The system of forces can be seen in the equations below:

If , the car gets pulled up the slope. If , the car rolls down the slope.

The study of materials and their mechanical properties is an important aspect of physics. The properties of a material can tell us how much force an object can withstand and how it will react to the forces acting on it. In mechanics, objects are non-deformable. However, in reality, the forces acting on a body deform and affect it.

**Bulk properties** are characteristics of any material that are the result of the atoms of that material working together as a ‘bulk’. Properties such as elasticity, density, hardness, and conductivity are all bulk properties.

These arise as part of the internal mechanisms of the atoms that compose an object. Consider elasticity: the reasons why materials are elastic differ. Elasticity in metals is produced by the change in the atomic structure of the material, while in polymers, it is a product of the stretching of the chains that compose the material.

Let’s briefly look at some bulk properties.

**Elasticity **is defined as the ability of a material to resist deformation after a force is applied to it. The material, in this case, can come back to its original shape or be deformed. Please note that the elasticity of a material has a limit. Any elastic material will deform irreversibly after a certain amount of force is applied.

**Hardness **is defined as the resistance of a material to being locally deformed, usually demonstrated by making an indentation with a pointy object. An interesting relationship is that sometimes the hardness of a material is inverse to its elasticity. Very often, hard materials are not elastic, and elastic materials are not hard.

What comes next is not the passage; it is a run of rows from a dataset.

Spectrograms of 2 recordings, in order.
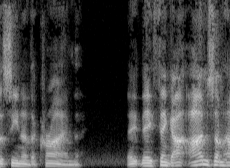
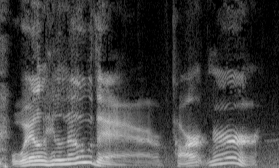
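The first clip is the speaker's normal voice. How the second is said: laid-on put-on working-class voice, swooping pitch; 3 semitones higher than usual. Told to put on another voice to stay in character, a player tries a blue-collar voice. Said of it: "Really amping up the blue collar".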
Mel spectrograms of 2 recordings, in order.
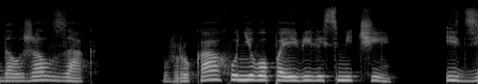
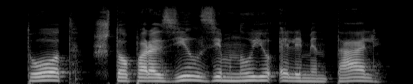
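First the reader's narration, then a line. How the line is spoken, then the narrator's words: Mocking smirk. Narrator (Russian): насмешливо ухмыльнулся Зак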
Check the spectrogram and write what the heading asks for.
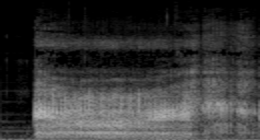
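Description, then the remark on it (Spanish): A flat-faced fighting dog growls low and continuously, a rough rumbling snarl that starts abruptly and holds for a couple of seconds, easing slightly toward the end. “Era un perro muy, se oía muy de esos perros chatos de pelea.”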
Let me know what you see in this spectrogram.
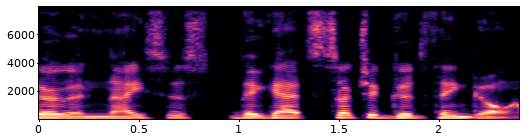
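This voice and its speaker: A man with an American accent speaks at a medium pitch with ordinary pitch variation. The sound is dry and close with no echo, over a quiet background. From Missouri, US Midwest. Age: 40s. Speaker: former hockey player and podcaster. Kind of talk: interview. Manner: animated.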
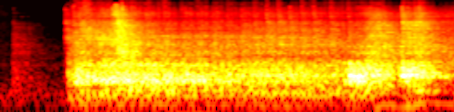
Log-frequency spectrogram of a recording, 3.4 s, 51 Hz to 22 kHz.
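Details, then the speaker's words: 2000 Kawasaki KX65 two-stroke, first start after a rebuild with the choke on: it kicks into life after a short pause and settles into a crisp, even buzz, picking up cleanly on small throttle blips; runs normally. "Easy enough. I guess it does run."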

**Conductivity **is defined as the ease with which a material conducts electrical charges. The conductivity is related to the atomic structure of the material.

Within the subject of bulk properties, Young’s modulus is an important characteristic that tells us how easily a material will deform under forces that produce compression or tension.

The formula to calculate the modulus is:

Here, σ is the axial stress or the force per unit of length measured in Pascals, while ε is the proportional deformation equal to the length after the force is applied, divided by the original length of the object.

- Mechanics is the branch of physics that studies the forces acting on an object and its movements.
- Mechanics can be divided into dynamics and kinematics. Dynamics studies the displacement, trajectory, velocity, and acceleration of an object. Kinematics studies the forces producing the movement and how the object reacts to them.
- Newton’s laws describe how a body reacts to forces altering its state of movement.
- Materials, specifically their properties and responses to forces, are also a subject of study in physics. Important physical properties include elasticity, hardness, conductivity, and density.
- An important characteristic of a material is its Young’s modulus. This tells us the rate of deformation on a body produced by a force.

There is no one measure to know which material is the most elastic. There is, however, an interesting fact that will contradict your notion of elasticity, which is that steel is more elastic than rubber.

Elasticity is the property of a material to resist deformation and return to its original shape. Steel can resist higher forces without deforming irreversibly than rubber or plastics. The most elastic material, in this case, is the stiffest one. (Although it can still deform a little under very large forces.)

More about Mechanics and Materials

Be perfectly prepared on time with an individual plan.

Test your knowledge with gamified quizzes.

Create and find flashcards in record time.

Create beautiful notes faster than ever before.

Have all your study materials in one place.

Upload unlimited documents and save them online.

Identify your study strength and weaknesses.

Set individual study goals and earn points reaching them.

Stop procrastinating with our study reminders.

Earn points, unlock badges and level up while studying.

Create flashcards in notes completely automatically.

Create the most beautiful study materials using our templates.

Sign up to highlight and take notes. It’s 100% free.

Over 10 million students from across the world are already learning smarter.

Get Started for Free